[Entries provided Boundary: Start]

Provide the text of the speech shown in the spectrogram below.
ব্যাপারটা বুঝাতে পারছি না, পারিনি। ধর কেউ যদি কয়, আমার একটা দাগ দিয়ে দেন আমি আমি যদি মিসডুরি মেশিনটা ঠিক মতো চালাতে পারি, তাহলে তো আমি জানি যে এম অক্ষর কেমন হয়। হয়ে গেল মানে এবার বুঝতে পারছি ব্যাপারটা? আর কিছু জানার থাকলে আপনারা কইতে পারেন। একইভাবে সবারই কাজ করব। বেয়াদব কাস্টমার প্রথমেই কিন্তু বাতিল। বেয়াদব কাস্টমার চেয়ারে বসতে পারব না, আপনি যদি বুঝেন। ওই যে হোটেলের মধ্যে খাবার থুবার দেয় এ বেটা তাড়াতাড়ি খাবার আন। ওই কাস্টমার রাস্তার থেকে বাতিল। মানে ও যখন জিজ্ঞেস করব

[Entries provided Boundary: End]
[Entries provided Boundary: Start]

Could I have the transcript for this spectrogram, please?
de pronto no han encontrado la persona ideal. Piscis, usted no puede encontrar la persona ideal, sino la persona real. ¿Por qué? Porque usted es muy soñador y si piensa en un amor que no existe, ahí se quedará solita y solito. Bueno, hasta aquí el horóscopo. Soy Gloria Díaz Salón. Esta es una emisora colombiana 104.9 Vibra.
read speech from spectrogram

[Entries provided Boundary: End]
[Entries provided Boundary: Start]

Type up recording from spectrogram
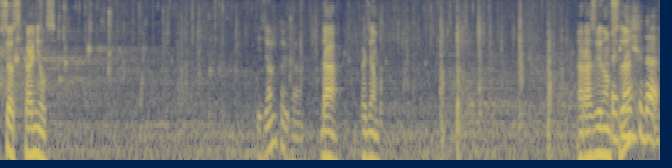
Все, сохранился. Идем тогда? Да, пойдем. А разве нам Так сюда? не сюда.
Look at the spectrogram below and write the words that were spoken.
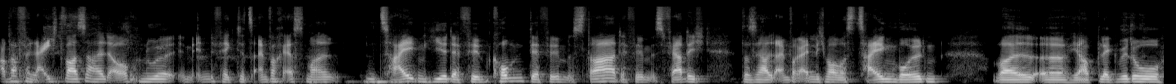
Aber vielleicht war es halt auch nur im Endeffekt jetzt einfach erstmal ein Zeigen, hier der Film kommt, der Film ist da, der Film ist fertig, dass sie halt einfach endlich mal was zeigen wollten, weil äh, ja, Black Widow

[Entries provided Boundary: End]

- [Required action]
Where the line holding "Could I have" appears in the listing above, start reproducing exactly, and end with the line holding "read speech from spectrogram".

- [Exercise solution]
Could I have the transcript for this spectrogram, please?
de pronto no han encontrado la persona ideal. Piscis, usted no puede encontrar la persona ideal, sino la persona real. ¿Por qué? Porque usted es muy soñador y si piensa en un amor que no existe, ahí se quedará solita y solito. Bueno, hasta aquí el horóscopo. Soy Gloria Díaz Salón. Esta es una emisora colombiana 104.9 Vibra.
read speech from spectrogram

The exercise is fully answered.